These programs, while differing in length and the number of attendees, both require state-of-the-art facilities, housing, catering and months of planning. Judy Leitner, program manager of ODAS, said the organization tried many off-site facilities for its programs. It found that conference centers that offer a complete package of conference support, high-end technology and on-site housing and food best meet its needs. “We had tried some hotels in the Oklahoma City area,” said Leitner, “but it never totally worked, from being billed for catering from some other entity, from the cost of audiovisuals from somewhere else to people who come in and drape the tables for something else. In some of the hotels, you get bills from four or five or six people.”

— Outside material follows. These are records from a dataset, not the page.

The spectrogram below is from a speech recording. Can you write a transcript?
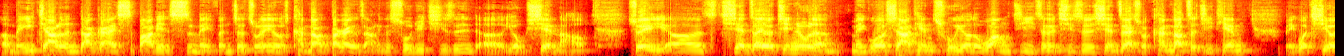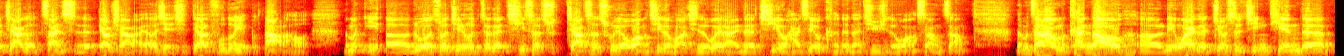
呃，每一加仑大概十八点四美分，这昨天有看到大概有这样的一个数据，其实呃有限了哈，所以呃现在又进入了美国夏天出游的旺季，这个其实现在所看到这几天美国汽油价格暂时的掉下来，而且其实掉的幅度也不大了哈。那么一呃如果说进入这个汽车驾车出游旺季的话，其实未来的汽油还是有可能再继续的往上涨。那么再来我们看到呃另外一个就是今天的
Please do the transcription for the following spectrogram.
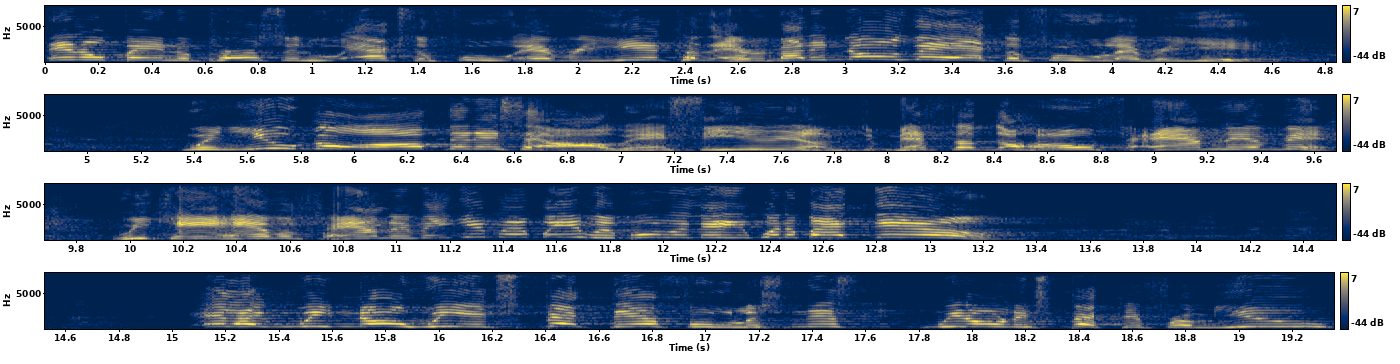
They don't blame the person who acts a fool every year because everybody knows they act a fool every year. When you go off, then they say, oh man, see, you messed up the whole family event. We can't have a family event. Yeah, wait, what about them? And like we know we expect their foolishness. We don't expect it from you.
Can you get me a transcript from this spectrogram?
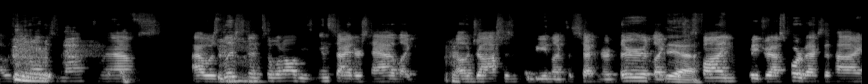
I was doing all these mock drafts. I was listening to what all these insiders had, like, oh, Josh is going to be in like the second or third. Like, Yeah. this is fine. He drafts quarterbacks that high.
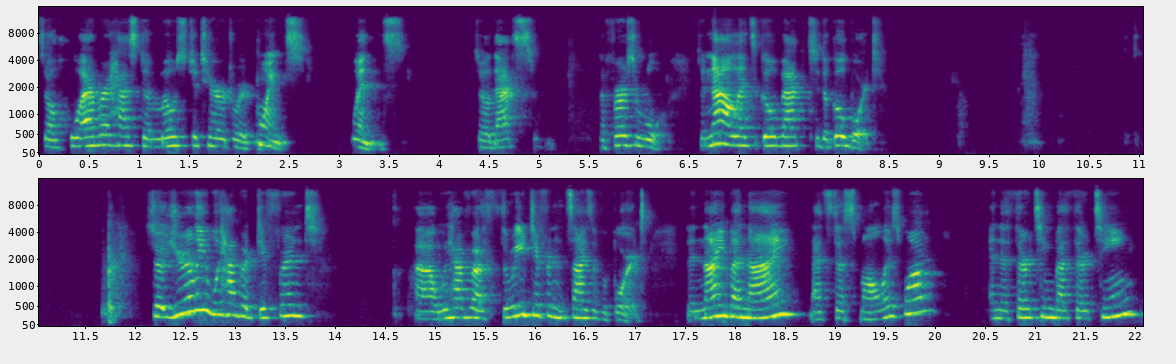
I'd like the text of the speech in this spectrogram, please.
So whoever has the most territory points wins. So that's the first rule. So now let's go back to the go board. So usually we have a different, uh, we have a three different size of a board. The nine by nine, that's the smallest one and the 13 by 13.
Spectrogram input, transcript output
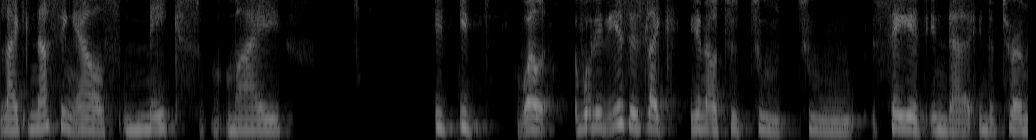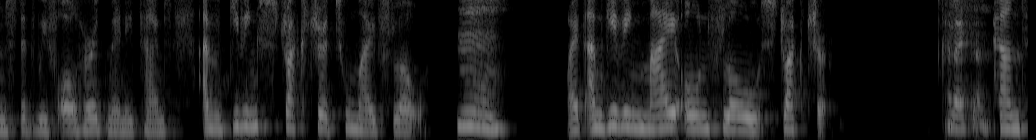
like nothing else makes my it it well what it is is like you know to to to say it in the in the terms that we've all heard many times. I'm giving structure to my flow. Mm. right? I'm giving my own flow structure. I like that. And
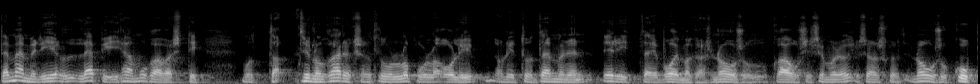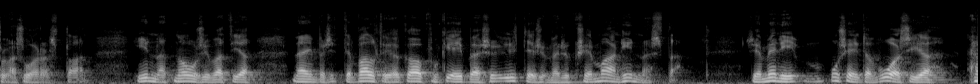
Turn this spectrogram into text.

Leitner now believes the only facility in the state capable of offering all the amenities required by her group is the U.S. Postal Service’s National Center for Employee Development (NCED), located in Norman, Okla.
“I was used to dealing with hotels that didn’t have staff on-site to help with all the audiovisual needs, where you had to contract with someone else to get those needs met,” said Leitner. She also believes on-site coordinators are integral to the success of her training programs since she has few staff planners. “You just didn’t get the kind of support from other facilities as you get from NCED. So it’s been a wonderful thing, as far as we’re concerned, to have the level of support you can get.”
Steve Mosier, executive manager of NCED, believes attendees of the ODAS training get the biggest benefits. “You’re away from your home office,” said Mosier. “You can really get focused on your conference event, your learning event, and you don’t have all those disruptions that you have at your home office. And you get an opportunity to focus on networking, both within your group and with people from other organizations or other agencies. That gives you a venue to find out about best practices from other places and to take those best practices home and adapt them for yourself.”
The training programs hosted at NCED also contribute to the Postal Service’s employee development goals. William Stefl, manager of employee development and chief learning officer for the Postal Service, explains the beneficial relationship the Postal Service shares with external clients, such as the ODAS. “One real advantage when we have a client who uses the facility to a great extent is that we are able to learn from them,” said Stefl. “We pick up techniques as we’re invited to audit or sit in on what they’re doing to better develop training opportunities for the Postal Service.”
Leitner believes the facility an organization chooses for training can make or break a training experience. “First, the facility and then second, the support staff you get there,” said Leitner about the needs for enhancing a training experience. “The facility has got to meet your needs, and NCED certainly well meets ours. We think learning takes place best in a facility where there are as few worries as possible.”
NCED is Leitner’s choice for off-site training facilities, “as long as I’m the director here and we can afford it,” she said. “With the budget crunch right now, we have to sometimes pare things down, but as long as we can afford to be there, we’re going to be.”
November 2003 Table of Contents